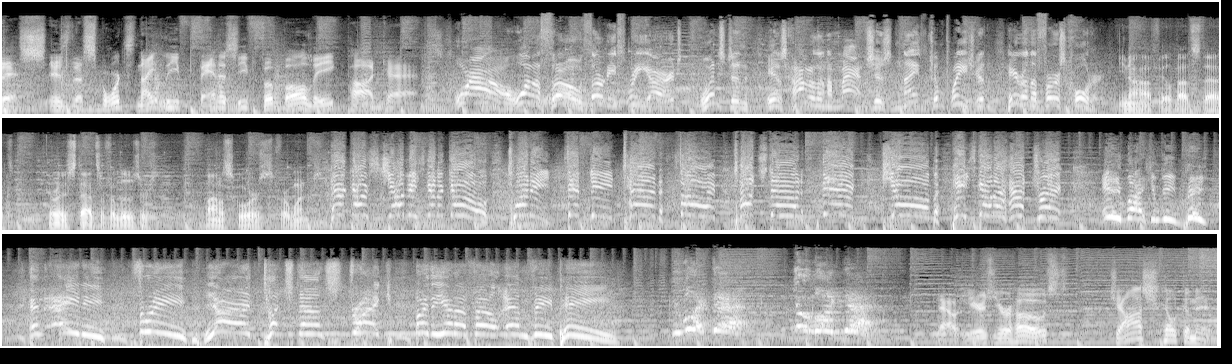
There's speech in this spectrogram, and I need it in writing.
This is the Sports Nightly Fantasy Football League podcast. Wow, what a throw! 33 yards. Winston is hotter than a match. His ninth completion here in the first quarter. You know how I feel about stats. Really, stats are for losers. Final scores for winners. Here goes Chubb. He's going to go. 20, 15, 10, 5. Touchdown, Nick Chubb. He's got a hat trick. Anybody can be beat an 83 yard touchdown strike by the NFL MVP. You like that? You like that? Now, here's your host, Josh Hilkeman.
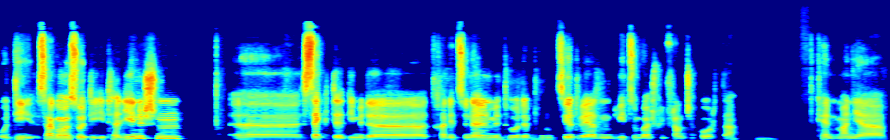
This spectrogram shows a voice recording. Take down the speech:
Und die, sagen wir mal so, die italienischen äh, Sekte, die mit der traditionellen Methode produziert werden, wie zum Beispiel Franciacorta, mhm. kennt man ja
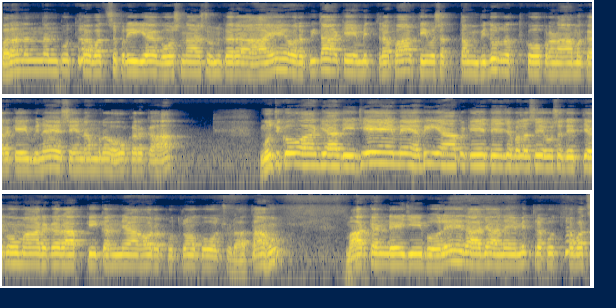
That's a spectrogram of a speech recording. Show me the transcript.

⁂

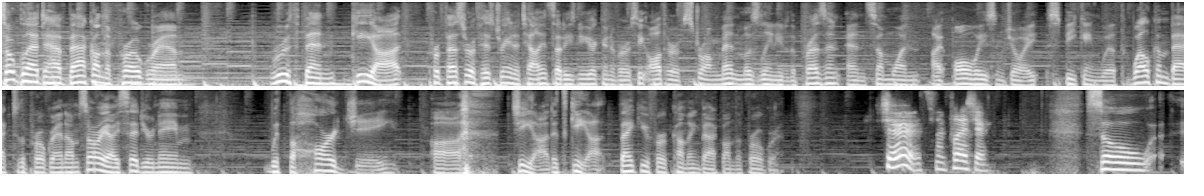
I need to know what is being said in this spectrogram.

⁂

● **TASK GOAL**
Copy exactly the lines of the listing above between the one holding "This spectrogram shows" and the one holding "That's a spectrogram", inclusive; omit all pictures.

● **RESULT OF THIS TASK**
This spectrogram shows a voice recording. Take down the speech:
Und die, sagen wir mal so, die italienischen äh, Sekte, die mit der traditionellen Methode produziert werden, wie zum Beispiel Franciacorta, mhm. kennt man ja
That's a spectrogram of a speech recording. Show me the transcript.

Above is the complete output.